Cassier P.,Leon Berard Cancer Center |
Chalabreysse L.,Hospices Civils de Lyon |
And 6 more authors.
Journal of Thoracic Oncology | Year: 2015
BACKGROUND:: Solitary fibrous tumors of the pleura (SFTP) refer as to a heterogeneous group of mesenchymal malignancies with various anatomic and histology features. Upfront surgical resection is the standard approach, but recurrences may be aggressive and difficult to treat. The most widely accepted staging system has been proposed by De Perrot et al. Because SFTPs are rare, evidence to support a role for perioperative chemotherapy is scarce. Likewise, the predictive or prognostic relevance of the De Perrot system may be questioned. METHODS:: Multicenter retrospective study of patients with histologically proven SFTP with complete follow-up from surgical diagnostic to tumor recurrence and death. RESULTS:: Sixty-eight patients were included. Tumor stage was 0/I for 29 (43%) patients, II for 23 (34%) patients, III for seven (10%) patients, and IV for nine (13%) patients. Postoperative chemotherapy was given to seven patients, mostly with stage III/IV SFTP, mostly consisting of doxorubicin-based regimen. Recurrence rate and median relapse-free survival after surgery were 3%, 52%, 71%, and 80% (p < 0.001), and 107, 70, 29, 11 months (p < 0.001) for stage 0/I, II, III, and IV tumors, respectively. At time of tumor recurrence, 14 patients received exclusive chemotherapy. Highest disease control rates were observed with trabectedin, and gemcitabine-dacarbazine combination. CONCLUSION:: Our study confirms the prognostic value of the De Perrot staging system, as well as its possible predictive value for perioperative chemotherapy decision-making, whereas the efficacy of currently available regimens to significantly reduce the risk of tumor recurrence remains questionable. Trabectedin may be of interest for recurrent tumors. © 2014 by the International Association for the Study of Lung Cancer.
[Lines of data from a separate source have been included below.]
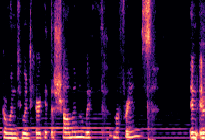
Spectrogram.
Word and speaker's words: shaman: And yeah, just so you know, the proper pronunciation is shaman, but Shaman? shaman is also acceptable. And I like shaman better. But shaman is Sounds like the more shame, man. shaman. I know it's kind of weird. Shaman is the more British pronunciation. I was gonna say it sounds very English Shaman. or Irish.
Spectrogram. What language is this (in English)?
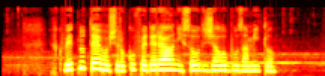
Czech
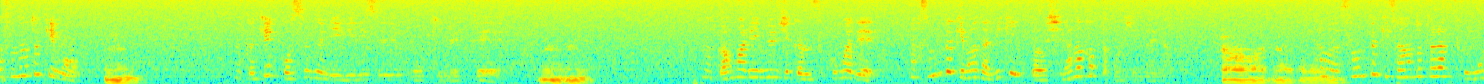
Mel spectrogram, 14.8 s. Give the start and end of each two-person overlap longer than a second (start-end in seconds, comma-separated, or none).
none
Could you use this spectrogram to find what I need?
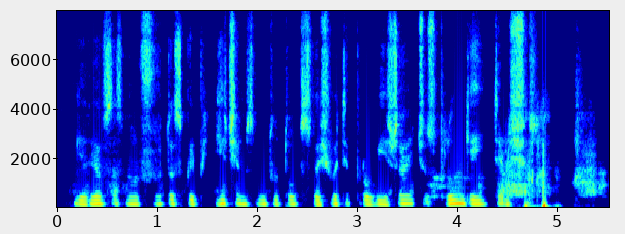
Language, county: Lithuanian, Marijampolė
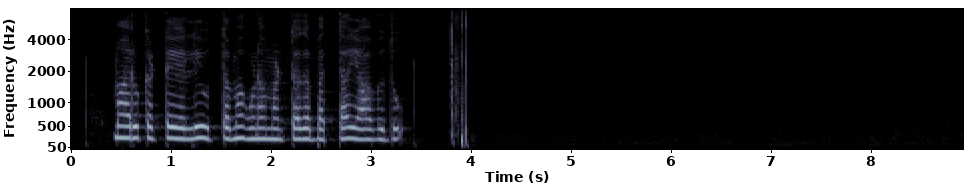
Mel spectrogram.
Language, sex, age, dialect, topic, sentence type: Kannada, female, 25-30, Central, agriculture, question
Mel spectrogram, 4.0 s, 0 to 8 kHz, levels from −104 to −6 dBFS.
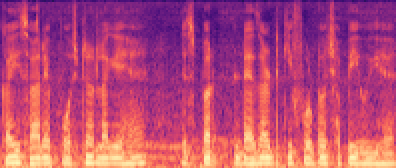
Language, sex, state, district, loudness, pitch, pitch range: Hindi, male, Uttar Pradesh, Lalitpur, -15 LUFS, 100 Hz, 95-105 Hz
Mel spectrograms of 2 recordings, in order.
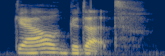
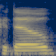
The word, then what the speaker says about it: Gadot: Gal Gadot. I know some people pronounce it Godot, but somehow I think Wonder Woman would fit right in with our amazing production crew that we have at Ping.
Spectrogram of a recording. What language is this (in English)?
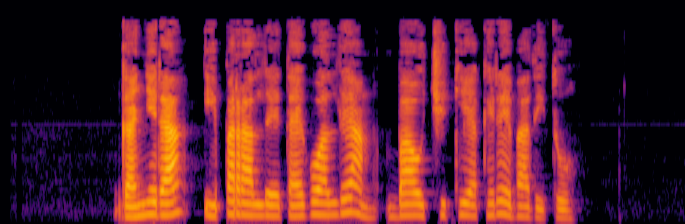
Basque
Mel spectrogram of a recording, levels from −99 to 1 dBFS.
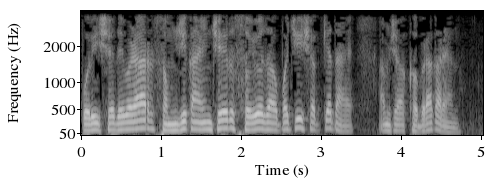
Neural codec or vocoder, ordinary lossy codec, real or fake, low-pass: none; none; real; 3.6 kHz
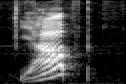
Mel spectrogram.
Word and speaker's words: UOP: It's UOP. Yop. – Cool. Okay. – And what it stands for is unorganized player, which is why it's spelled with a U and sounds like yop, because it's to accentuate how they play, right?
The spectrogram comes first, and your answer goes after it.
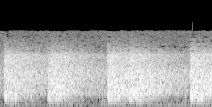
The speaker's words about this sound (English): I keep shooting, but they don't stop.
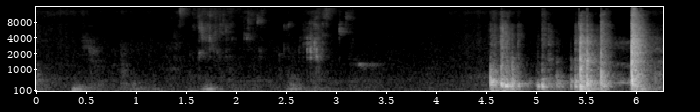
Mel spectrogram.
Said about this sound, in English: I'm going to do now is add a bit of water to soften the paste up.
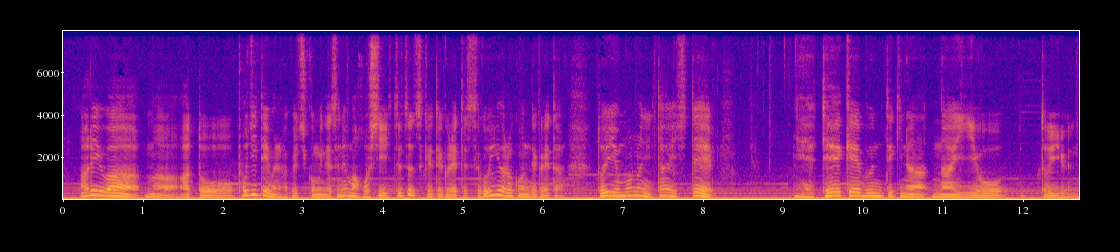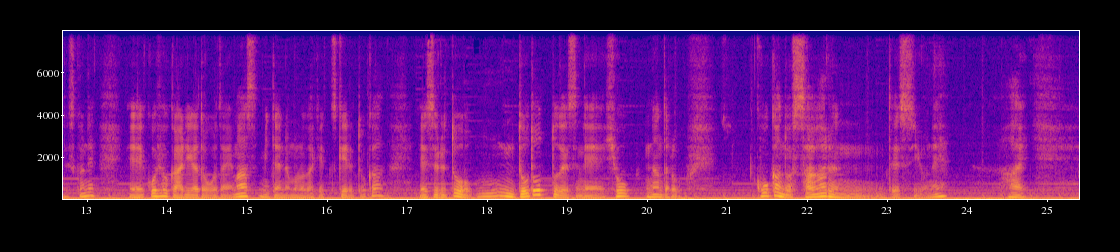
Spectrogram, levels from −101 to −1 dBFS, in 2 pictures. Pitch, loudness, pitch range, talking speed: 115 Hz, -25 LUFS, 95-145 Hz, 300 characters per minute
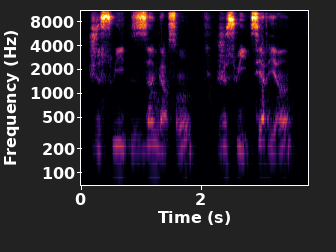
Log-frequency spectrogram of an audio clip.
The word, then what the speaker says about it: syrien: Je suis syrien. The Y here will be pronounced like Hani, like the Y at the end. It will be E, like the letter I in English.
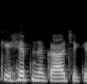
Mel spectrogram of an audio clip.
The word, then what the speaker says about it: hypnagogic: I think hypnagogic is the way that it's pronounced, or hypnagogic, I think, is also you could say.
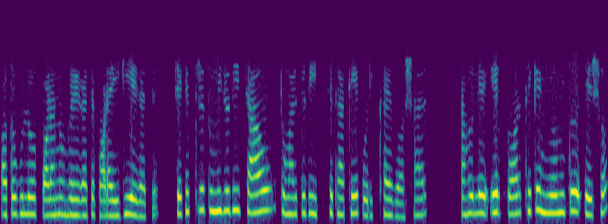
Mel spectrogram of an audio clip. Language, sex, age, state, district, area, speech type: Bengali, female, 18-30, West Bengal, Purulia, urban, conversation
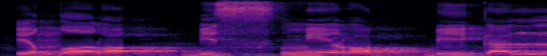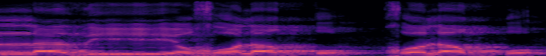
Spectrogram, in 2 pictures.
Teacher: huruf q ketika sukun hendaknya dipantulkan ya atau Qalqalah nah Q Q itu punya sifat Qalqalah ya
Levard A.,Leon Berard Cancer Center |
Tassy L.,Leon Berard Cancer Center |
Cassier P.A.,Leon Berard Cancer Center
Hematology/Oncology Clinics of North America | Year: 2013
Sarcomas are heterogeneous group of tumors that arise from tissues of mesenchymal origin. Current options for patients with advanced disease are limited, and only 2 drugs have been approved for these diseases over the last decade. Although several drugs are currently under development for soft-tissue sarcoma as a whole, improved understanding of sarcoma biology has led to the emergence of subtype-specific targeted therapy. This article reviews recent clinical data on emerging therapies for soft-tissue sarcoma. © 2013 Elsevier Inc.